Checking locks, appliances, and other items can be a debilitating and time-consuming symptom of obsessive-compulsive disorder (OCD). Helping clients with OCD tackle checking compulsions often requires more nuance than simply telling them to stop. Here are some tips to collaborate with clients who are ready to stand up to their OCD:
Explore the consequences your client imagines might take place in the absence of checking and construct exposures to those consequences. Consider that perceived consequences may include an external fear (e.g., the house may burn down because a light was left on), a social fear (e.g., people will think I am a fool for not having checked), and/or an internal fear (e.g., I won’t be able to relax until I know for certain I have checked). The use of imaginal scripting (writing narratives about negative consequences coming true) can be instrumental here.
Remove or disrupt additional rituals from the client’s strategy that support checking.
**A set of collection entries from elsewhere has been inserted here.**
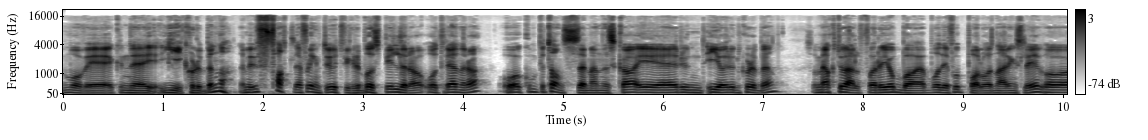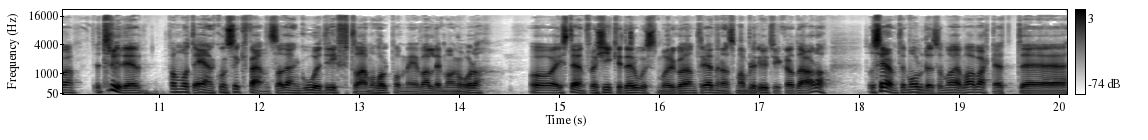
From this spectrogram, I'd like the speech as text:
må, vi kunne gi klubben. da. De er ufattelig flinke til å utvikle både spillere og trenere. Og kompetansemennesker i, rundt, i og rundt klubben som er aktuell for å jobbe både i fotball og næringsliv. og Det tror jeg på en måte er en konsekvens av den gode drifta de har holdt på med i veldig mange år. da. Og Istedenfor å kikke til Rosenborg og de trenerne som har blitt utvikla der, da, så ser de til Molde, som har vært et eh,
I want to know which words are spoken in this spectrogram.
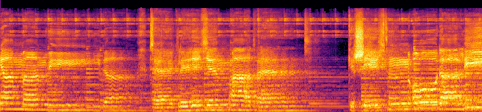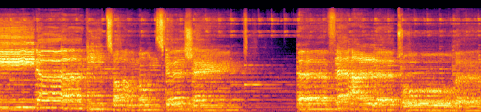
jammern wieder täglich im Advent. Geschichten oder Lieder gibt's von uns geschenkt. Öffne alle Tore,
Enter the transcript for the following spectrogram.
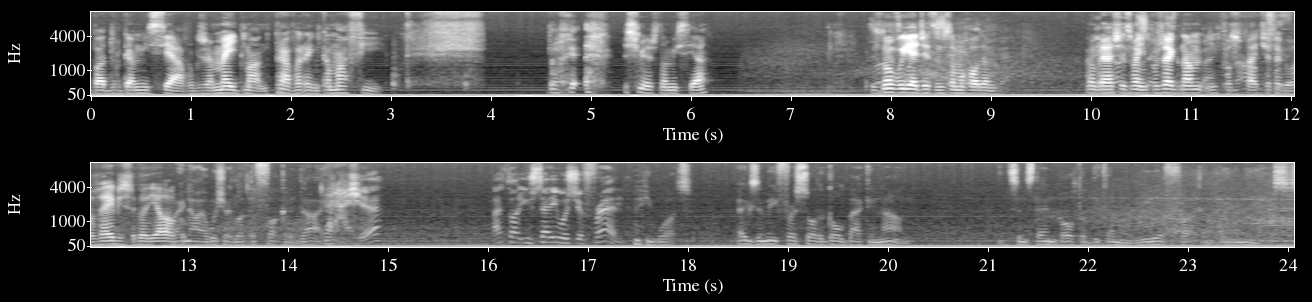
Była druga misja w grze Made Man, prawa ręka mafii. Trochę śmieszna misja. Znowu jedzie tym samochodem. Dobra, ja się z wami pożegnam i posłuchajcie tego zajebistego dialogu. Na razie. I thought you said he was your friend. He was. Eggs and me first saw the gold back in Nam. And since then, both have become a real fucking pain in the ass.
Examples may include counting compulsions, taking pictures of items, seeking reassurance that things have been checked, or avoiding household responsibilities where checking might be an issue.
Remind your client to expect checking urges to go up when checking is first resisted, and have your client interact with those urges mindfully. For example, in the case of lock checking, have the client shut the door and lock it one time, then walk away. Then, rather than have them try not to think about it, have them mindfully monitor themselves for the urge to go back. The moment the urge arises, have them say to themselves, “Right on schedule.” And continue walking.
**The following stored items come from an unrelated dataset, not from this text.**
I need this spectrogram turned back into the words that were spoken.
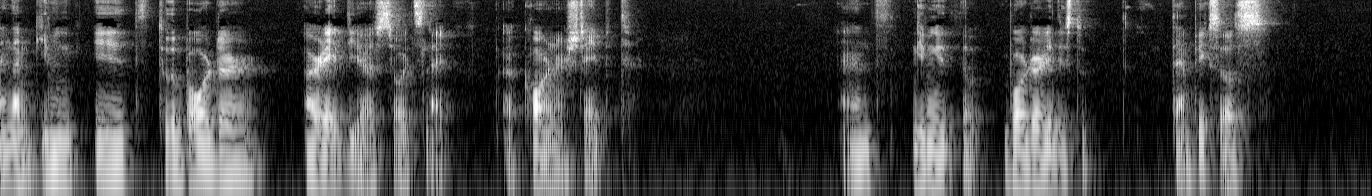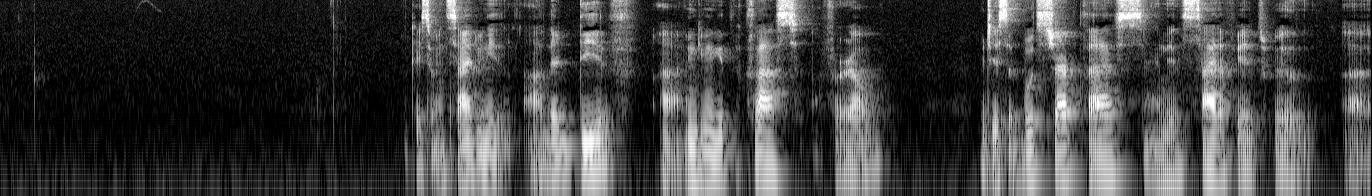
And I'm giving it to the border a radius so it's like a corner shaped. And giving it the border radius to 10 pixels. Okay so inside we need another div. Uh, I'm giving it the class of a row which is a bootstrap class and inside of it will uh,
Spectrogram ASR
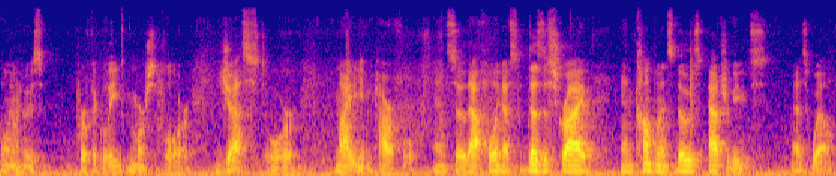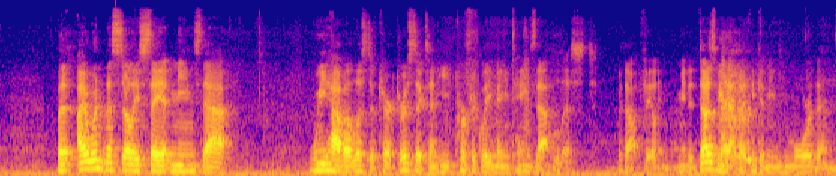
only one who is perfectly merciful or just or mighty and powerful. And so that holiness does describe and complements those attributes as well. But I wouldn't necessarily say it means that we have a list of characteristics and he perfectly maintains that list without failing. I mean, it does mean that, but I think it means more than.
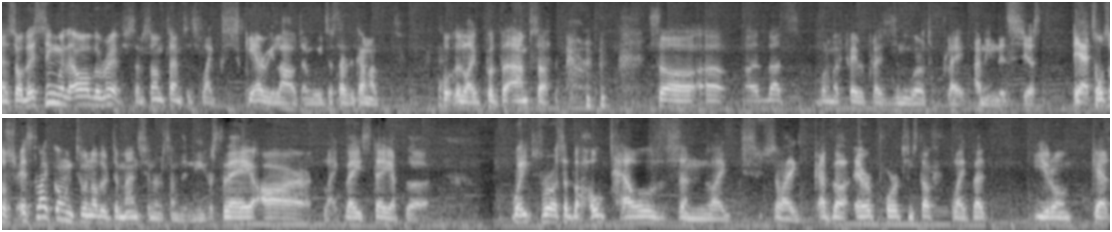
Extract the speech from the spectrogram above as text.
and so they sing with all the riffs and sometimes it's like scary loud and we just have to kind of put like put the amps up so uh, uh that's one of my favorite places in the world to play i mean it's just yeah it's also it's like going to another dimension or something because they are like they stay at the wait for us at the hotels and like like at the airports and stuff like that you don't get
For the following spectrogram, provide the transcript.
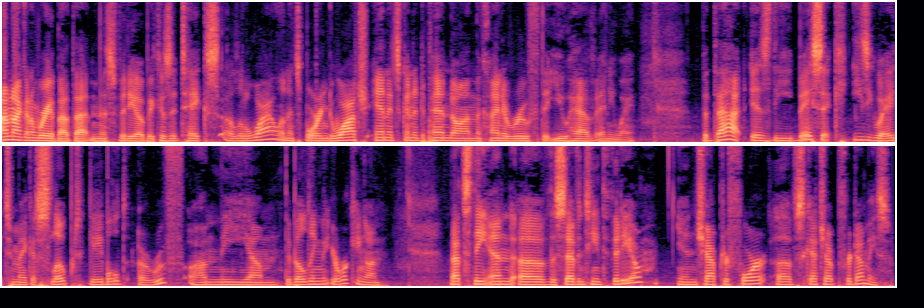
I'm not going to worry about that in this video because it takes a little while and it's boring to watch and it's going to depend on the kind of roof that you have anyway. But that is the basic, easy way to make a sloped, gabled uh, roof on the, um, the building that you're working on. That's the end of the 17th video in Chapter 4 of SketchUp for Dummies.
Inquire whether family members are accommodating checking compulsions, and if so, how. With your client’s permission, enlist family members to help disrupt checking behaviors. Or, if the accommodation is simply waiting for their loved one to finish checking, have the client and family member form a contract declaring how long the family member will wait before moving on without them (this can be gradually reduced).
Disrupting checking rituals can be challenging, but cognitive behavioral strategies can be effective in helping our clients gain independence from their OCD.
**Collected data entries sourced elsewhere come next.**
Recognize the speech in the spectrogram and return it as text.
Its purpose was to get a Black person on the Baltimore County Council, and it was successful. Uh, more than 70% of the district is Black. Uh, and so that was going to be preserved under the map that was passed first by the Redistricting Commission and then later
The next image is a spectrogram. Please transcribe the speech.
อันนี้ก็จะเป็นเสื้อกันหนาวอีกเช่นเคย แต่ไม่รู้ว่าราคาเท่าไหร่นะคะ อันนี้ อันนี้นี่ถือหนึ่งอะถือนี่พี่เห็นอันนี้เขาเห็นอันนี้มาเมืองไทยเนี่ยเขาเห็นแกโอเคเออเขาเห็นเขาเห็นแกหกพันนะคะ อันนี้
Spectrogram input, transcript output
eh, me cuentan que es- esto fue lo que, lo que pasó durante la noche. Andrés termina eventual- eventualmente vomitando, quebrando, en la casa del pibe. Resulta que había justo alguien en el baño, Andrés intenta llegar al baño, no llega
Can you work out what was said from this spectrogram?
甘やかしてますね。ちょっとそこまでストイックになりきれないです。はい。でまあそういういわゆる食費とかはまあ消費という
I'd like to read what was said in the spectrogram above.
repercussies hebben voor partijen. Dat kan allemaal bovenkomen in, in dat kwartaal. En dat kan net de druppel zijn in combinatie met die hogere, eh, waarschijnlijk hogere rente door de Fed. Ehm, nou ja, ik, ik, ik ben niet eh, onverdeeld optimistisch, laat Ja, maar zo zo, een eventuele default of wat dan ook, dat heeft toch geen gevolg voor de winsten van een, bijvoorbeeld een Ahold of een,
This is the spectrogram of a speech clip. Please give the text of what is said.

Jon Hershfield, MFT, is a psychotherapist who specializes in mindfulness-based cognitive behavioral therapy (MBCBT) for obsessive-compulsive disorder (OCD) and related disorders, and is licensed in the states of Maryland and California. He is director of The OCD and Anxiety Center of Greater Baltimore in Hunt Valley, MD, author of When a Family Member Has OCD, and coauthor of The Mindfulness Workbook for OCD.